In The News
After tirelessly lobbying Congress since late summer, the first responders who spent months working at Ground Zero following the terrorist attacks on Sept. 11, 2001, are set to finally receive lifetime medical care for the illnesses attributable to their time on "the pile."
John Feal is a tired man.
The 49-year-old Long Islander has made 22 trips to Washington in the past 11 months, leading groups of fellow construction workers and 9/11 responders to plead with members of Congress and staff to renew $8 billion in aid for those who fell sick after working at Ground Zero.
The poor treatment of 9/11 first responders started before the toxic dust had settled, with federal officials declaring the air safe to breathe and the mayor of New York, Rudy Giuliani, putting progress with the cleanup ahead of worker safety.
No one in charge insisted the job get done right, just that it get done.
WASHINGTON -- Just when it looked like a new 9/11 health and compensation law was on the brink of being finalized -- and after House Speaker Paul Ryan threw his support behind it -- sources told The Huffington Post troubling last-minutes snags were emerging.
In the aftermath of 9/11, then-New York Mayor Rudy Giuliani was often referred to as “America’s mayor.” So you might call the police and firefighters who courageously rushed to the scene that day “America’s first responders.”

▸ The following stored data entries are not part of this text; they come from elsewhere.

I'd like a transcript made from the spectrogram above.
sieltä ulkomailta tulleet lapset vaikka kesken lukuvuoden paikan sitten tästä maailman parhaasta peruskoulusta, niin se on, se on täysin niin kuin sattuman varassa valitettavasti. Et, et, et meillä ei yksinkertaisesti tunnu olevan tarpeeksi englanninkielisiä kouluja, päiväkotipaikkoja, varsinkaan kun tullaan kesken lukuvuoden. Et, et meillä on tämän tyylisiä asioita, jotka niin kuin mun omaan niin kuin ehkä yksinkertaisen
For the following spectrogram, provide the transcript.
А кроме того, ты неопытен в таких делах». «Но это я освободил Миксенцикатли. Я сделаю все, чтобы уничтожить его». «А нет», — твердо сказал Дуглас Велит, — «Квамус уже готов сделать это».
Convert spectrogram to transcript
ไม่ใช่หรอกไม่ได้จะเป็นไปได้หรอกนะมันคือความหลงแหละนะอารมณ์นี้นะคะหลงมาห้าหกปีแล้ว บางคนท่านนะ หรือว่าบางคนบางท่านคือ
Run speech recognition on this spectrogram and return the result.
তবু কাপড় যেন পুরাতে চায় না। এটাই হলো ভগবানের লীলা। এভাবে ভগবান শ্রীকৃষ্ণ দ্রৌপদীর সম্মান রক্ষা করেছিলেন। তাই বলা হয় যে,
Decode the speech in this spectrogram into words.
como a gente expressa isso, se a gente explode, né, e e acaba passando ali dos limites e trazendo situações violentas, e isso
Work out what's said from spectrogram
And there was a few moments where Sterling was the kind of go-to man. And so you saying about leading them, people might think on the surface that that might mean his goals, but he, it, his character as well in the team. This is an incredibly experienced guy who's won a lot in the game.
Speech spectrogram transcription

Mr. Giuliani still enjoys his title on occasion. If only the nation’s memory of all the frontline heroes of that day was so enduring.
Calling it the “ultimate irony,” New York Police Department Commissioner William Bratton lobbied Congress for 9/11 first responders’ health benefits as lawmakers held hearings on terrorism. A deal is promised, but advocates ask only for action.
WASHINGTON — Congress has made significant progress toward passing a renewal of the Zadroga 9/11 Health and Compensation Act, New York lawmakers said Thursday, but they were quick to counsel caution by quoting Yogi Berra: “It ain’t over ‘til it’s over.”
WASHINGTON, D.C. (CBSNewYork) — The battle to extend health benefits for 9/11 first responders goes on in Congress. And now, advocates hope to beat an end-of-the-session deadline this week.
Lawmakers on Capitol Hill and 9/11 first responders are furious that the Zadroga 9/11 Health and Compensation Act has not been renewed, CBS2’s Dick Brennan reported.
WASHINGTON - If Congress doesn't move to reauthorize the Zadroga Act for 9/11 survivors by Thursday, a top advocate isn't going to move from Congress.
On October 1, the World Trade Center Health Program expired. The legislation helped pay for the medical costs of 9/11 first responders; hundreds have already died from illnesses stemming from the awful things they had to inhale at Ground Zero in the years since September 11, 2001.